In Harris County, judges who oversee misdemeanor cases sent a letter to the governor on Tuesday saying that they can't comply with his order, because it conflicts with a federal court order that determines how bail is determined in Houston and other cities in the state's largest county.
Dallas County District Attorney John Creuzot questioned whether the order is legal or enforceable, and suggested judges in Dallas County might consider setting a one-penny bond instead of a personal bond, to help move people out of the jail.
He said the order, ultimately, felt pretty meaningless.
"I'm not sure that it has any practical impact in Dallas," Creuzot said. "So far, it hasn't changed a thing."
Politics and ideology aside, county officials across Texas have reduced jail populations in the face of COVID-19.
Dallas County's jail population dropped by more than 500, from 5,879 to 5,309, since March 1. Denton and Collin Counties each have 200 people in each of their lockups. Tarrant County cut its jail population by more than 700, putting the population at its lowest level in two years.
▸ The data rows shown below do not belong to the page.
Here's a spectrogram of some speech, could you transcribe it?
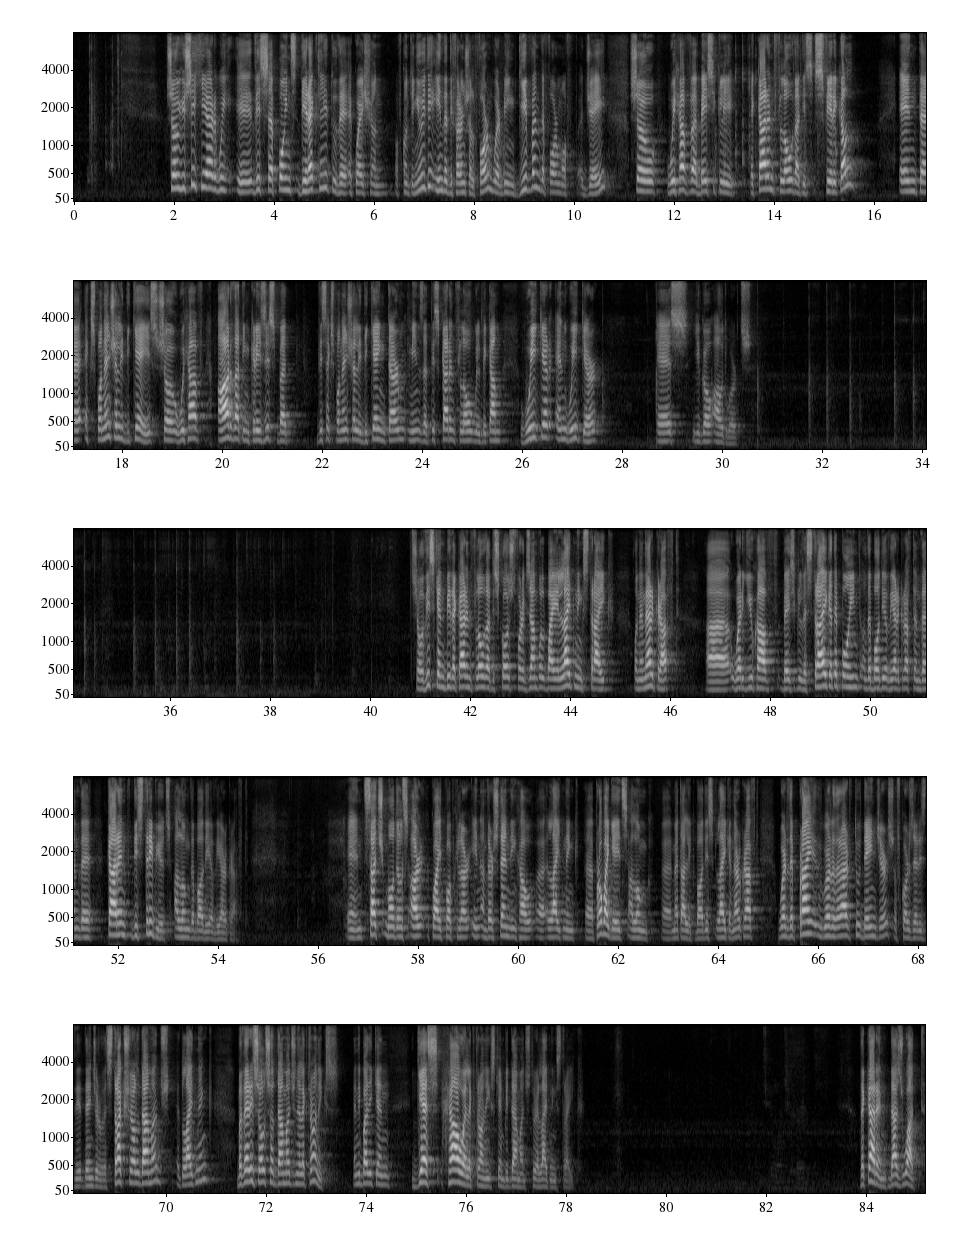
So you see here, we, uh, this uh, points directly to the equation of continuity in the differential form. We're being given the form of J. So we have uh, basically a current flow that is spherical and uh, exponentially decays. So we have R that increases, but this exponentially decaying term means that this current flow will become weaker and weaker as you go outwards. So this can be the current flow that is caused, for example, by a lightning strike on an aircraft, uh, where you have basically the strike at a point on the body of the aircraft and then the current distributes along the body of the aircraft. And such models are quite popular in understanding how uh, lightning uh, propagates along uh, metallic bodies like an aircraft where, the where there are two dangers. Of course, there is the danger of the structural damage at lightning, but there is also damage in electronics. Anybody can Guess how electronics can be damaged to a lightning strike. The current does what?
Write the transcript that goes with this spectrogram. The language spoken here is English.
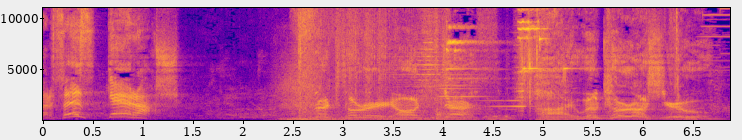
Versus Garrosh. Victory or death! I will crush you!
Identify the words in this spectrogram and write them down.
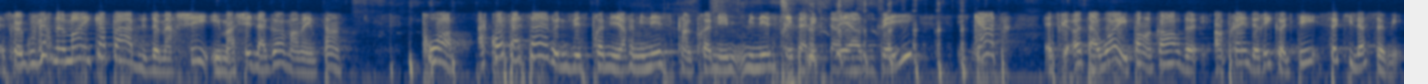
est-ce qu'un gouvernement est capable de marcher et mâcher de la gomme en même temps? Trois, à quoi ça sert une vice-première ministre quand le premier ministre est à l'extérieur du pays? Et quatre, est-ce que Ottawa n'est pas encore en train de récolter ce qu'il a semé?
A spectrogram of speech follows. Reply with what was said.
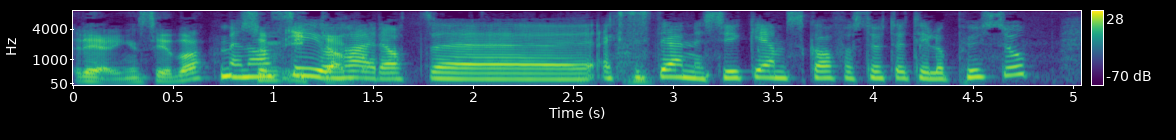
regjeringens side. Men han sier jo her at uh, eksisterende sykehjem skal få støtte til å pusse opp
"It's kind of a collaborative among every department in the county, the court system, probation," said Lt. Jennifer Gabbert from the Tarrant County Sheriff's Office. No COVID-19 cases have been detected in the Tarrant County jail.
Cuts in jail populations statewide have taken on a variety of strategies. In some places, that's meant adjusting the amount of credit people get for time served, and letting out people who have just a short time left on their sentences, or moving people to probation to get them out of the jail. It means expediting plea hearings and holding them by video. Police departments are arresting fewer people, and issuing citations for minor crimes. Some counties are telling people sentenced to serve weekends in jail, to stay home and serve their time later.
"I think that we are going to learn very quickly that we can implement a lot of these measures without putting public safety at risk," says Michele Deitch, who researches incarceration at the University of Texas-Austin and is advising jails on coronavirus preparations. "In fact, it'll reduce the risk to public safety by reducing the spread of the illness."
In many jails, the coronavirus pandemic has resulted in canceled group activities, increased sanitizing practices, health screening and temperature checks for new inmates and guards. But even with these changes, social distancing isn't realistic for many inmates and guards. Dining, showering and recreation are all communal activities. Bigger jails house inmates in shared pods, and smaller jails may only have one or two large cells where inmates are grouped together.
"I'm most worried about the small jails," Deitch says. "They have fewer opportunities to separate people who are ill, they have less well-developed health care systems, and they don't tend to be in communities that have the medical resources to deal with a bad outbreak."
Deitch says that for many jails, Purell is contraband, and inmates don't have access to cleaning supplies to clean their bunks.
On top of that, jails hold a population that is more medically vulnerable than the general population.
"Most people who are incarcerated in jails tend to have a slew of medical problems," Deitch says.
National statistics show jail inmates are significantly more likely to have chronic conditions like asthma or diabetes than the general population. They're more likely to have a history of substance abuse, smoking and inconsistent or inadequate health care. Meanwhile, the quality of health care inside a jail varies widely, Deitch says, and even the best jail health systems in the state struggle to meet every day needs under normal circumstances.
"That's why this is such a desperate situation, and there's such a need to reduce those populations as much as possible," Deitch says.
That, she says, requires every player in the justice system working together.